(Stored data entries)
== Segment start ==

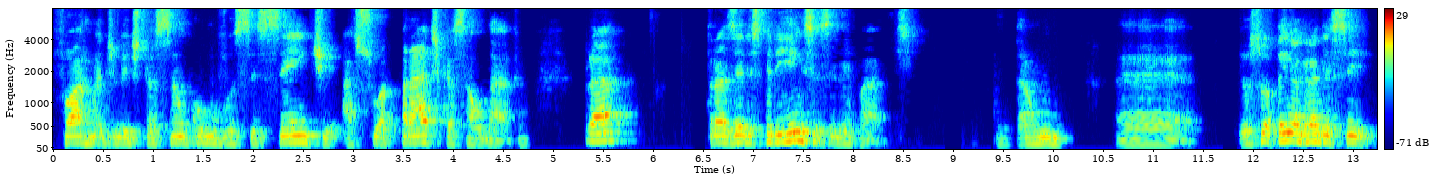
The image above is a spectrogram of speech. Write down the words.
forma de meditação como você sente a sua prática saudável, para trazer experiências elevadas. Então, é, eu só tenho a agradecer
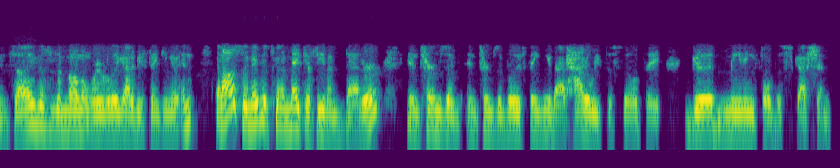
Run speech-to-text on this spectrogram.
And so I think this is a moment where we really got to be thinking, and and honestly, maybe it's going to make us even better in terms of in terms of really thinking about how do we facilitate good, meaningful discussion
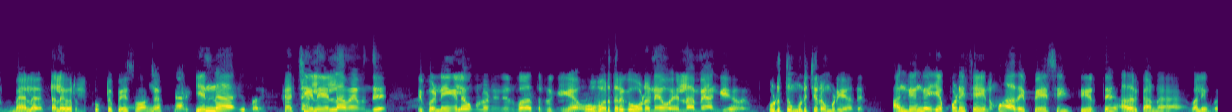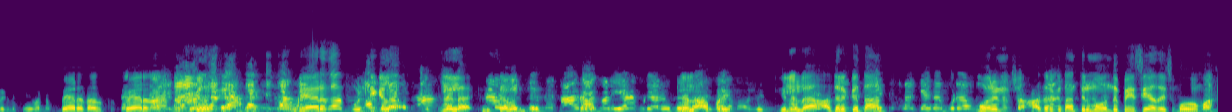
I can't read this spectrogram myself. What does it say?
மேல தலைவர்கள் கூப்பிட்டு பேசுவாங்க. என்ன கட்சியில எல்லாமே வந்து இப்ப நீங்களே உங்களுடைய நிர்வாகத்தில் இருக்கீங்க. ஒவ்வொருத்தருக்கும் உடனே எல்லாமே அங்கே கொடுத்து முடிச்சிட முடியாது. அங்கங்க எப்படி செய்யணுமோ அதை பேசி தீர்த்து அதற்கான வழிமுறைகளை செய்ய வேண்டும். வேற ஏதாவது வேற ஏதாவது பொலிட்டிக்கலா வேற ஏதாவது பொலிட்டிக்கலா இல்ல இல்ல இது தவிர்த்து இல்ல இல்ல அப்படி இல்ல இல்ல அதற்கு தான் ஒரே நிமிஷம். அதற்கு தான் திரும்ப வந்து பேசி அதை சுமூகமாக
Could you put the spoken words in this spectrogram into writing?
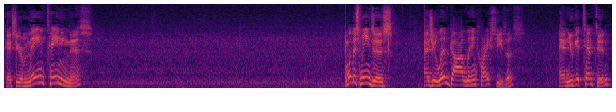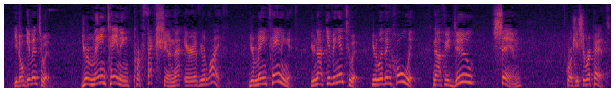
Okay, so you're maintaining this. And what this means is, as you live godly in Christ Jesus, and you get tempted, you don't give into it. You're maintaining perfection in that area of your life. You're maintaining it. You're not giving into it. You're living holy. Now, if you do sin, of course, you should repent.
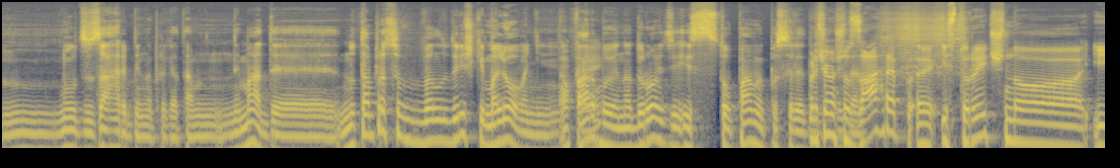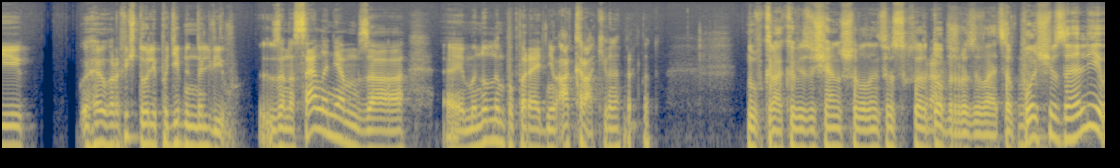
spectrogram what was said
Ну, в Загребі, наприклад, там нема де. Ну там просто велодоріжки мальовані okay. фарбою на дорозі із стовпами посеред. Причому, що Загреб е, історично і географічно доволі подібний на Львів за населенням, за е, минулим попереднім. А Краків, наприклад. Ну, в Кракові, звичайно, що велоінфраструктура Краще. добре розвивається. В Польщі взагалі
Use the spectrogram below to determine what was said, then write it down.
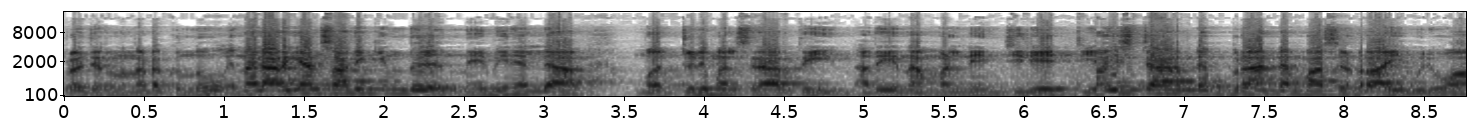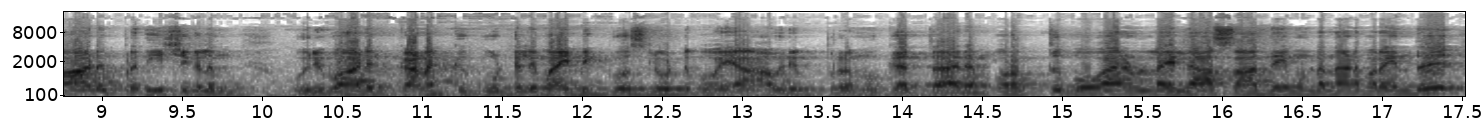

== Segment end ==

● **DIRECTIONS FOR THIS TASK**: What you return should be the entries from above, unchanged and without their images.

● **EXERCISE RESULT**:
The image above is a spectrogram of speech. Write down the words.
forma de meditação como você sente a sua prática saudável, para trazer experiências elevadas. Então, é, eu só tenho a agradecer
Run speech-to-text on this spectrogram.
And so I think this is a moment where we really got to be thinking, and and honestly, maybe it's going to make us even better in terms of in terms of really thinking about how do we facilitate good, meaningful discussion
I can't read this spectrogram myself. What does it say?
மேல தலைவர்கள் கூப்பிட்டு பேசுவாங்க. என்ன கட்சியில எல்லாமே வந்து இப்ப நீங்களே உங்களுடைய நிர்வாகத்தில் இருக்கீங்க. ஒவ்வொருத்தருக்கும் உடனே எல்லாமே அங்கே கொடுத்து முடிச்சிட முடியாது. அங்கங்க எப்படி செய்யணுமோ அதை பேசி தீர்த்து அதற்கான வழிமுறைகளை செய்ய வேண்டும். வேற ஏதாவது வேற ஏதாவது பொலிட்டிக்கலா வேற ஏதாவது பொலிட்டிக்கலா இல்ல இல்ல இது தவிர்த்து இல்ல இல்ல அப்படி இல்ல இல்ல அதற்கு தான் ஒரே நிமிஷம். அதற்கு தான் திரும்ப வந்து பேசி அதை சுமூகமாக
Could you put the spoken words in this spectrogram into writing?
Okay, so you're maintaining this. And what this means is, as you live godly in Christ Jesus, and you get tempted, you don't give into it. You're maintaining perfection in that area of your life. You're maintaining it. You're not giving into it. You're living holy. Now, if you do sin, of course, you should repent.
spectrogram what was said
Ну, в Загребі, наприклад, там нема де. Ну там просто велодоріжки мальовані okay. фарбою на дорозі із стовпами посеред. Причому, що Загреб е, історично і географічно доволі подібний на Львів за населенням, за е, минулим попереднім. А Краків, наприклад. Ну, в Кракові, звичайно, що велоінфраструктура Краще. добре розвивається. В Польщі взагалі
Use the spectrogram below to determine what was said, then write it down.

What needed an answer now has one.